Get the detailed PDF from which the above was captured (it’s so pretty).
I went to a very interesting performance today: “The Mathematics in Music: a concert-conversation with Elaine Chew”, in Killian Hall at MIT. Elaine is visiting Harvard for the year from USC, where she is a professor. She has an amazingly broad background that is super-pleasing… having studied math, computer science, music performance, and operations research.
Elaine performed four piano pieces, three of which were composed just for her, that use playful tricks in math as compositional inspiration. Some of these tricks included:
- Composing with a meter determined by the numbers in a row (or column) of a completed Sudoku puzzle. This piece had a different time signature for every measure… 3/8, 1/8, 7/8, 9/8, and so on, accompanied by an entirely different sequence for the other hand. I was very impressed that anyone could play a piece like that. Listening in the audience, you want desperately to tap your foot to ground yourself in some kind of beat, but it’s impossible.
- A bi-tonal piece: right hand and left play in different keys. Chew likened this to patting your head and rubbing your belly at the same time.
- Genetic programming: The composer applies the idea of genetic mutations and substitutions on a familiar theme at the note and phrase level, which results in some jarring effects.
Elaine and her colleague, Alexandre Francois, developed a way of visualizing tonality called MuSA.RT, which accompanied her during two of the pieces. MuSA.RT shows (as a real-time accompaniment to MIDI-enabled piano) the changing notes and key of the piece along a spiral that is kind of like a 3-D version of the Tonnetz. More on the model in Elaine’s paper (PDF).
Ack! I almost wet myself just now, after realizing that tons of Ernst Haeckel illustrations are available in high-res, in the public domain, on Wikipedia. I am downloading them now. I’m going to cycle through them for my desktop background. And someday I am going to make them into wallpaper prints. (You know, when I get some walls.) Seriously, can you imagine??
If you’d like a zip file of all the Haeckel images I downloaded, you can get it here. It’s 187 MB, 121 images.
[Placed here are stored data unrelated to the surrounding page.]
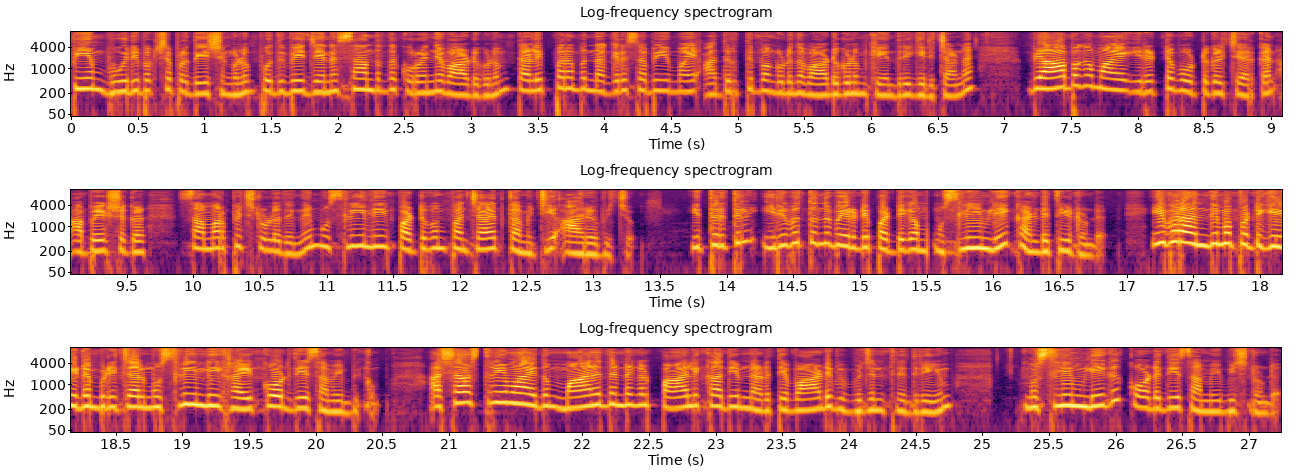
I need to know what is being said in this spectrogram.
പി എം ഭൂരിപക്ഷ പ്രദേശങ്ങളും പൊതുവെ ജനസാന്ദ്രത കുറഞ്ഞ വാർഡുകളും തളിപ്പറമ്പ് നഗരസഭയുമായി അതിർത്തി പങ്കിടുന്ന വാർഡുകളും കേന്ദ്രീകരിച്ചാണ് വ്യാപകമായ ഇരട്ട വോട്ടുകൾ ചേർക്കാൻ അപേക്ഷകൾ സമർപ്പിച്ചിട്ടുള്ളതെന്ന് മുസ്ലിം ലീഗ് പട്ടുവം പഞ്ചായത്ത് കമ്മിറ്റി ആരോപിച്ചു. ഇത്തരത്തിൽ ഇരുപത്തൊന്ന് പേരുടെ പട്ടിക മുസ്ലിം ലീഗ് കണ്ടെത്തിയിട്ടുണ്ട്. ഇവർ അന്തിമ പട്ടികയിൽ ഇടം പിടിച്ചാൽ മുസ്ലിം ലീഗ് ഹൈക്കോടതിയെ സമീപിക്കും. അശാസ്ത്രീയമായതും മാനദണ്ഡങ്ങൾ പാലിക്കാതെയും നടത്തിയ വാർഡ് വിഭജനത്തിനെതിരെയും മുസ്ലിം ലീഗ് കോടതിയെ സമീപിച്ചിട്ടുണ്ട്.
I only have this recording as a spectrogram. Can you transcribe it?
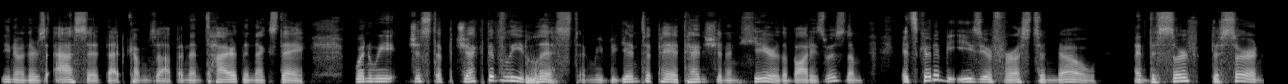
you know, there's acid that comes up and then tired the next day. When we just objectively list and we begin to pay attention and hear the body's wisdom, it's going to be easier for us to know and discern, discern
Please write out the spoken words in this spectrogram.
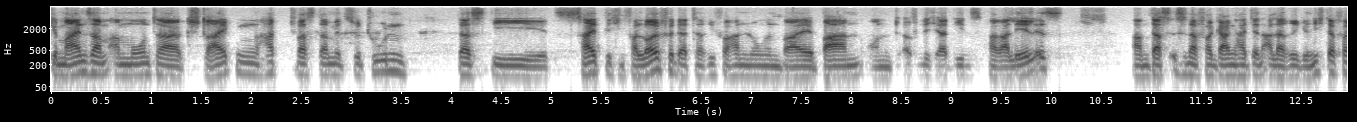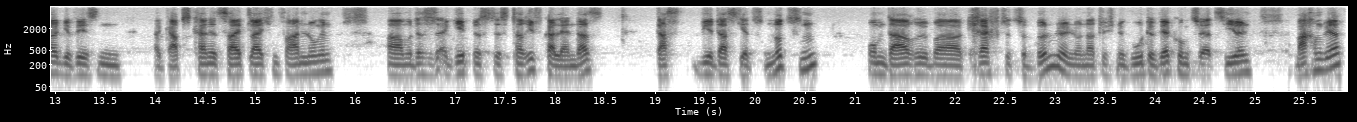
gemeinsam am Montag streiken, hat was damit zu tun, dass die zeitlichen Verläufe der Tarifverhandlungen bei Bahn und öffentlicher Dienst parallel ist. Ähm, das ist in der Vergangenheit in aller Regel nicht der Fall gewesen. Da gab es keine zeitgleichen Verhandlungen. Ähm, und das ist Ergebnis des Tarifkalenders. Dass wir das jetzt nutzen, um darüber Kräfte zu bündeln und natürlich eine gute Wirkung zu erzielen, machen wir.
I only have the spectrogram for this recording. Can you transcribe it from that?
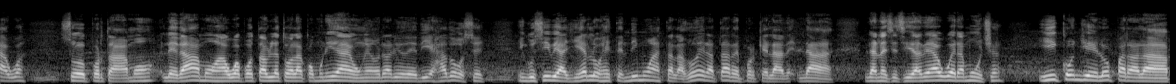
agua, soportábamos, le dábamos agua potable a toda la comunidad en un horario de 10 a 12, inclusive ayer los extendimos hasta las 2 de la tarde porque la, la, necesidad de agua era mucha y con hielo para, la,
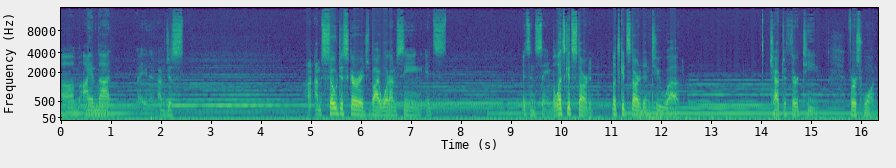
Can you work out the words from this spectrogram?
Um, I am not, I, I'm just, I'm so discouraged by what I'm seeing. It's it's insane. But let's get started. Let's get started into uh, chapter 13, verse 1.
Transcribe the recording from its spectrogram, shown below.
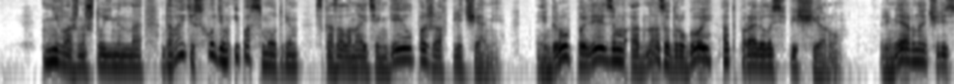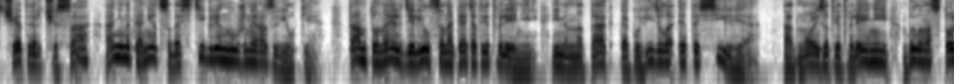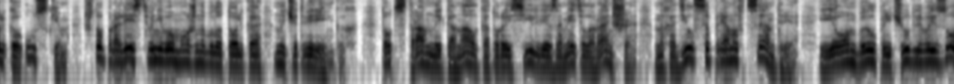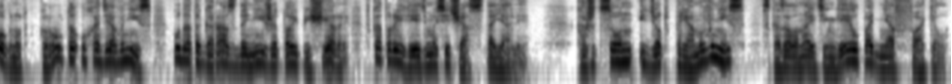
«Неважно, что именно, давайте сходим и посмотрим», — сказала Найтингейл, пожав плечами. И группа ведьм одна за другой отправилась в пещеру. Примерно через четверть часа они, наконец, достигли нужной развилки. Там туннель делился на пять ответвлений, именно так, как увидела это Сильвия. Одно из ответвлений было настолько узким, что пролезть в него можно было только на четвереньках. Тот странный канал, который Сильвия заметила раньше, находился прямо в центре, и он был причудливо изогнут, круто уходя вниз, куда-то гораздо ниже той пещеры, в которой ведьмы сейчас стояли. «Кажется, он идет прямо вниз», — сказала Найтингейл, подняв факел.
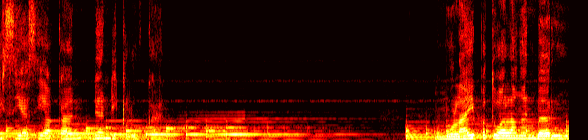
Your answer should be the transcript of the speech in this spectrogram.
disia-siakan dan dikeluhkan. Memulai petualangan baru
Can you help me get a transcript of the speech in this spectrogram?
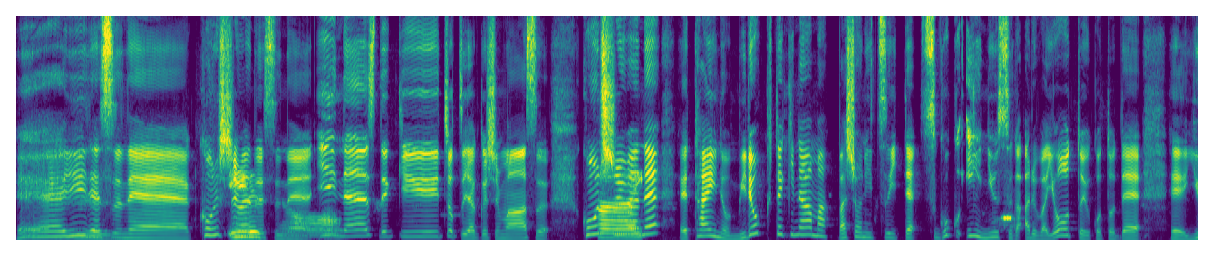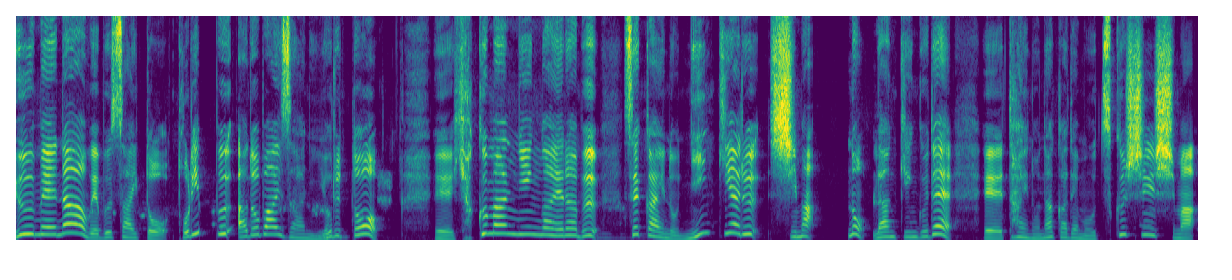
えー、いいですね。今週はですね、いいね、素敵。ちょっと訳します。今週はね、えタイの魅力的な、まあ、場所について、すごくいいニュースがあるわよということで、えー有名なウェブサイト、トリップアドバイザーによると、えー100万人が選ぶ世界の人気ある島。のランキングで、えータイの中でも美しい島、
I love watching patterns form in a hot cup of coffee or tea. You see deep swirls when liquids mix, and funny arrangements coming alive on the surface.
Yesterday morning, my tea was doing something really weird. There were tiny micro-bubbles on the surface, forming and popping rapidly in the shape of tree branches. What’s going on here? Are there branchy fractals on the surface of my Throat Coat?
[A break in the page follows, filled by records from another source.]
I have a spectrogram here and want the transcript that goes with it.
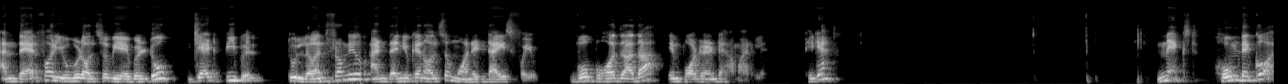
And therefore, you would also be able to get people to learn from you. And then you can also monetize for you. वो बहुत ज्यादा इंपॉर्टेंट है हमारे लिए ठीक है next home decor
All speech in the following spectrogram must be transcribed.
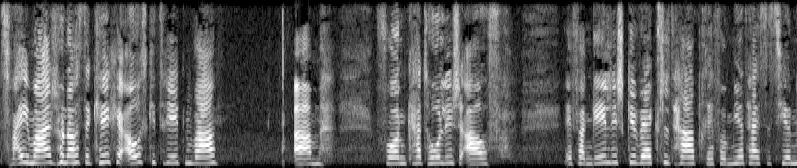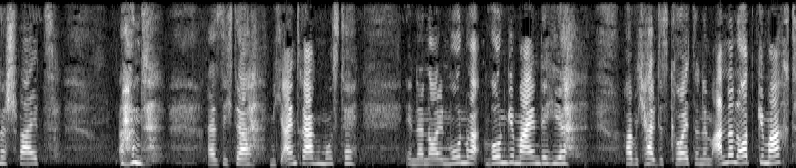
zweimal schon aus der Kirche ausgetreten war, ähm, von katholisch auf evangelisch gewechselt habe. Reformiert heißt es hier in der Schweiz. Und als ich da mich eintragen musste in der neuen Wohn Wohngemeinde hier, habe ich halt das Kreuz an einem anderen Ort gemacht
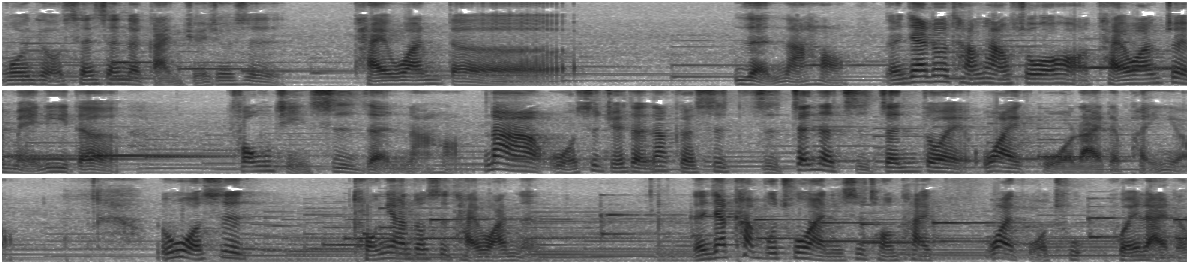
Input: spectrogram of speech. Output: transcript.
我有深深的感觉，就是台湾的人呐哈，人家都常常说哈，台湾最美丽的。风景是人呐，哈，那我是觉得那个是只真的只针对外国来的朋友。如果是同样都是台湾人，人家看不出来你是从泰外国出回来的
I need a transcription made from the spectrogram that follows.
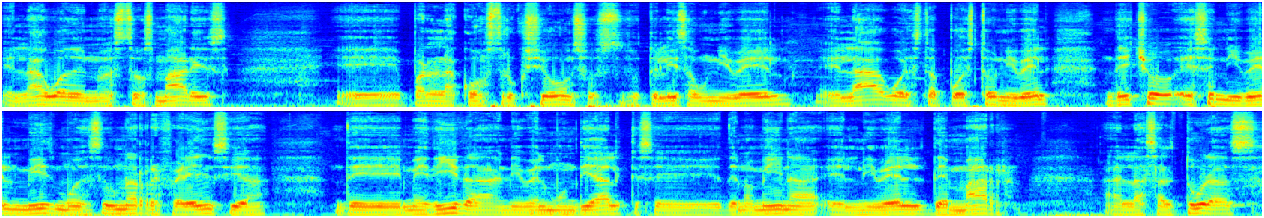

These videos are in real-time.
(My last post was almost two months ago! I never intended to neglect “best thing” for so long, but all I can say is that I have been very busy. And now I have learned that the momentum of pausing a thing like this can be ridiculously self-maintaining… as I suppose momentum tends to be. Argh.)
Tonight I realized that my best professor friend ever, Deborah Gordon, gave a TED Talk back in 2003 about her work on ants. The video has just been posted on the TED Talks site. It’s a great introduction to a very interesting subject, and I count myself as lucky to have participated in the exact bits of tedious work she describes in that talk. If you haven’t seen her speak before, you’ll get to see some of her characteristic say-it-exactly-how-it-is-but-somehow-it’s-funny comments.
In other news, my current advisor, Tod Machover, will be speaking at this year’s TED conference. So I’ll be looking out for that one.
Tonight I went to see Martin Wattenberg (from IBM’s Visual Communication Lab) talk about visualizing the patterns in Wikipedia edit histories (see history flow and chromogram). It was very fun, very interesting, and makes me think it’s possible to have a job that feels like play.
Afterwards I asked Martin if he had any advice for me, as I’m about to embark on my Masters thesis work, which is really just a big visualization project devoted to looking at people’s music collections. I was wondering what kinds of coding tools he’d recommend. (All of his Wikipedia visualizations were built in Java.) He said, “You’ve got one big question to answer first… Do you want to put this on the web, or not?” If I want it on the web, he says, go Flash; if not, try Processing. And he strongly suggested making it for the web, because that creates an instant community and lets the project take on a life of its own.
Thursday, November 15, 7-9 pm
Visualizing Wikipedia: A tale of life, love, and bureaucracy
Martin Wattenberg and Fernanda Viegas (in spirit) , IBM Visual Communication Lab
Abstract: We report on Wikipedia’s evolution from a curiosity to a point of first
reference for millions. Applying data visualization techniques to
Wikipedia’s historical archives uncovers a story in three acts: life, love,
and bureaucracy. “Life” refers to the impressive ability of Wikipedia to
heal itself after vandalism and errors. “Love” is reflected in the
overwhelming scale of individual production and the passion shown by devoted
editors. And bureaucracy–an unexpected aspect of a free-spirited
community–is becoming prevalent as the site scales, with emerging
formalized processes and roles that help ensure quality.
I went to see Oliver Sacks talk about his new book Musicophilia at the Cambridge Forum on Monday night, in Harvard Square. He described one very interesting phenomenon that I’ve never heard of before… that colorblind people with synesthesia can sometimes have associations that result in the perception of colors they have never seen in the real world. These colors are called “martian colors”.
(Much more info in this great blog post.)
In honor of getting to see Benoît Mandelbrot speak yesterday at IBM in Cambridge, and of his mention of the crazy-cool cauliflower/broccoli mix romanesco, I tried to draw a 2-D version of the fractal veggie in Processing. I wanted to project it onto cones, but I just don’t have the time right now.
The obsession with the spirals continues… but! It is almost over, for now anyway. I didn’t want to put it aside until I had made something I could share with people.
And here is that something. Come play with ze nue applet! Make pretty pictures and hypnotize yourself!
“Omphaloskepsis is the contemplation of one’s navel as an aid to meditation.”
Apparently people who practice omphaloskepsis have taken Fermat’s spiral as their symbol.